Washington, DC – Today, the U.S. Senate Committee on Rules and Administration held a hearing on the DISCLOSE Act of 2012, legislation to address the worst of the problems caused by the Supreme Court’s Citizens United decision. U.S. Senator Sheldon Whitehouse (D-RI), who introduced the legislation last week, submitted the following testimony to the hearing’s official record:
Chairman Schumer and Ranking Member Alexander – I thank you for holding this hearing on the blight of unlimited, anonymous corporate spending in elections, and on the DISCLOSE Act of 2012, which would shine a light on that spending.
Sen. Schumer, you have demonstrated exemplary leadership and determination on this incredibly important issue. In the 111th Congress, due in large part to your efforts, the Senate came within one vote of passing your DISCLOSE Act of 2010. In this Congress, following your lead, Senators Bennet, Franken, Merkley, Shaheen, Tom Udall, and I have worked together on the bill that the Rules Committee is considering today. With this legislation, every citizen will be able to know who is spending these great sums of money to get their candidates elected. I am pleased to say that the DISCLOSE Act of 2012, which we introduced last week, is already cosponsored by 38 Senators.
The Supreme Court’s 2010 decision in Citizens United v. Federal Election Commission opened the floodgates to unlimited corporate and special-interest money in elections, bringing about an era where corporations and other wealthy interests can drown out the voices of individual voters in our political system. Worse still, much of this spending is anonymous, so the public does not even know who is spending millions to influence elections.
In the 2010 congressional elections, Citizens United produced a fourfold increase in expenditures from super PACs and other outside groups compared to 2006, with nearly three quarters of political advertising coming from sources that were prohibited from spending money in 2006. Also in 2010, 501(c)(4) and (c)(6) organizations spent more than $135 million in unlimited, secret contributions, with anonymous spending rising from one percent of outside spending in 2006 to forty-seven percent in 2010.

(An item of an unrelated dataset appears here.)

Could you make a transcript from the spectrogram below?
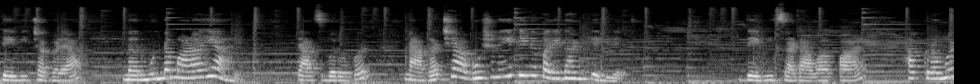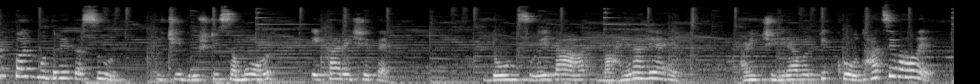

We are already seeing ominous signs of the influence of money on the 2012 elections. As of Monday, super PACs, corporations, 501(c) organizations, and other groups had spent over $92 million, roughly two and a half times as much as in the same period in 2008. In the two weeks leading up to Super Tuesday, outside PACs that supported the Republican presidential candidates spent three times as much as the candidates themselves.
Our campaign finance system is broken. Immediate action is required to fix it.
The DISCLOSE Act of 2012 does two simple things:
1. If you are an organization – like a corporation, a super PAC, or a 501(c)(4) group – spending money in an election campaign in support of or opposition to a candidate, you have to tell the public where that money came from, and what you’re spending it on, in a timely manner.
2. If you are a top executive or a major donor of an organization spending millions of dollars on campaign ads, you have to take responsibility for those ads by having your name on the ad, and in the case of an executive, appearing in the ad yourself.
These are reasonable provisions that should have wide support from Democrats and Republicans alike.
The DISCLOSE Act of 2012 is a trimmed-down version of the original DISCLOSE Act – Call it “DISCLOSE 2.0.” It includes only the most basic disclosure requirements from the original DISCLOSE Act, and it has refined them to reduce the burdens on covered organizations as much as possible while still achieving meaningful disclosure.
For example, we have raised the threshold for donations requiring disclosure from $600 to $10,000. That may sound like a lot of money, but ninety-three percent of money raised by Super PACs in 2010-2011 that can be traced to specific donors came in contributions of $10,000 or more. This bill targets only the biggest spenders, while leaving smaller donations or dues payments to membership organizations private.
The Act also does not require the disclosure of non-political donations, affiliate transfers, business investments, and other transfers of money that have nothing to do with electioneering.
At the same time, however, the bill contains strong provisions to prevent the use of dummy organizations or shell corporations to hide the true sources of funding.
Passing this law would prove to the American people that Congress is committed to fairness, equality, and the fundamental principle of a government “of the people, by the people, and for the people.”
I look forward to working with any of my colleagues here in the Senate who feel that the voices of American citizens should be defended, and I appreciate this Committee’s careful consideration of this critical piece of legislation.